EXCERPTED DATA:
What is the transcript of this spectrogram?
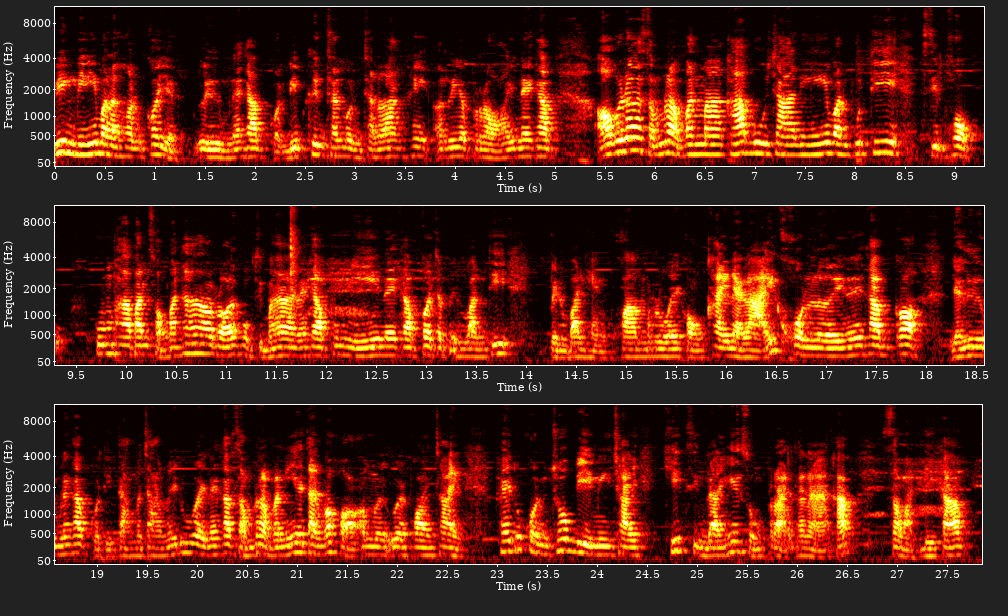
วิ่งมินิมาราธอนก็อย่าลืมนะครับ กดลิฟต์ขึ้นชั้นบนชั้นล่างให้เรียบร้อยนะครับ เอาเป็นว่าสำหรับวันมาค้าบูชานี้วันพุธที่ 16 กุมภาพันธ์ 2565 นะครับพรุ่งนี้นะครับก็จะเป็นวันที่ เป็นวันแห่งความรวยของใครหลายๆคนเลยนะครับ ก็อย่าลืมนะครับกดติดตามอาจารย์ไว้ด้วยนะครับสำหรับวันนี้อาจารย์ก็ขออำนวยอวยพรชัย ให้ทุกคนโชคดีมีชัยคิดสิ่งใดให้สมปรารถนาครับ สวัสดีครับ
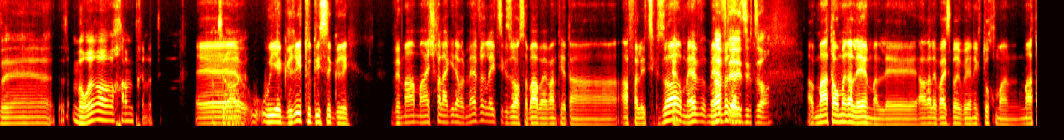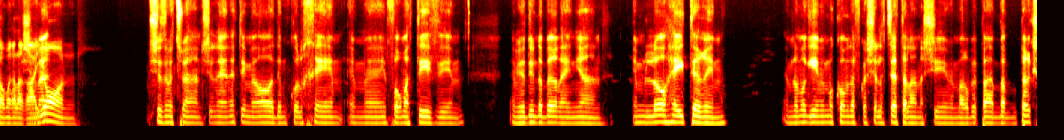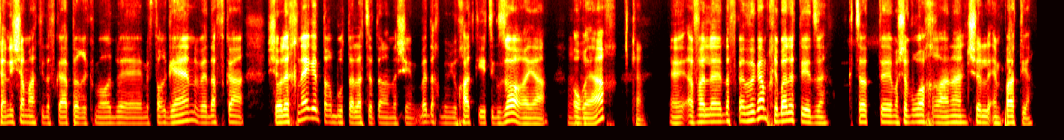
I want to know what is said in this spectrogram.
ומעורר הערכה מבחינתי. אה. We agree to disagree. ומה מה יש לך להגיד, אבל מעבר לאיציק זוהר, סבבה, הבנתי את העף על איציק זוהר, כן. מעבר... את איציק זוהר. מה אתה אומר עליהם, על אה, ארלה וייסברג ויניב טוחמן? מה אתה אומר על הרעיון? שזה מצוין, שנהניתי מאוד, הם קולחים, הם אה, אינפורמטיביים, הם יודעים לדבר לעניין, הם לא הייטרים, הם לא מגיעים ממקום דווקא של לצאת על אנשים, הם הרבה פעמים, בפרק שאני שמעתי דווקא היה פרק מאוד uh, מפרגן, ודווקא שהולך נגד תרבות הלצאת על אנשים, בטח במיוחד כי איציק זוהר היה אורח. כן. אה, אבל אה, דווקא זה גם, כיבדתי את זה. קצת אה, משב רוח רענן של אמפתיה.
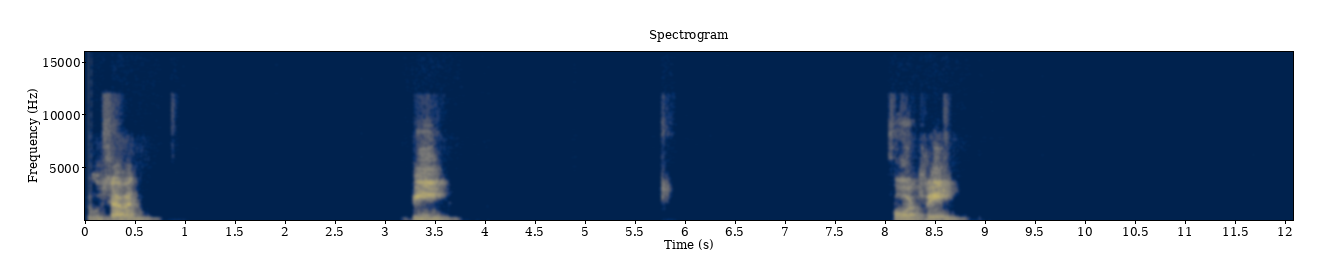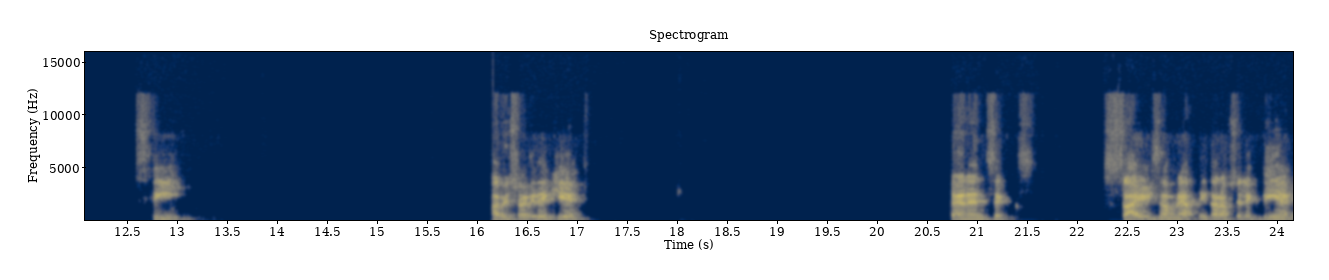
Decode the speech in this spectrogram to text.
two seven B four three C. अब इसमें भी देखिए, टेन एंड सिक्स। साइड्स हमने अपनी तरफ़ से लिख दी है।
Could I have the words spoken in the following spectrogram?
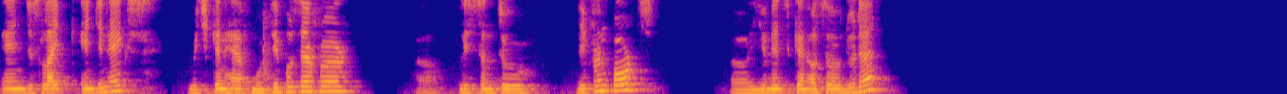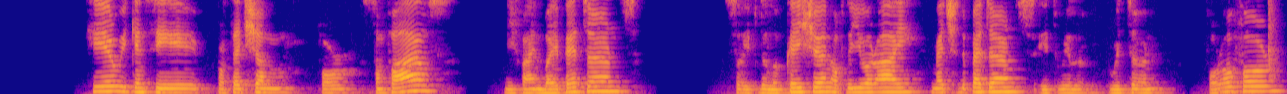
And just like Nginx, which can have multiple server, uh, listen to different ports, uh, units can also do that. Here we can see protection for some files defined by patterns. So if the location of the URI match the patterns, it will return 404.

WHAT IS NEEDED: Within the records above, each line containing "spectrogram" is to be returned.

ANSWER:
What is the transcript of this spectrogram?
I want to know what is said in this spectrogram.
Decode the speech in this spectrogram to text.
Could I have the words spoken in the following spectrogram?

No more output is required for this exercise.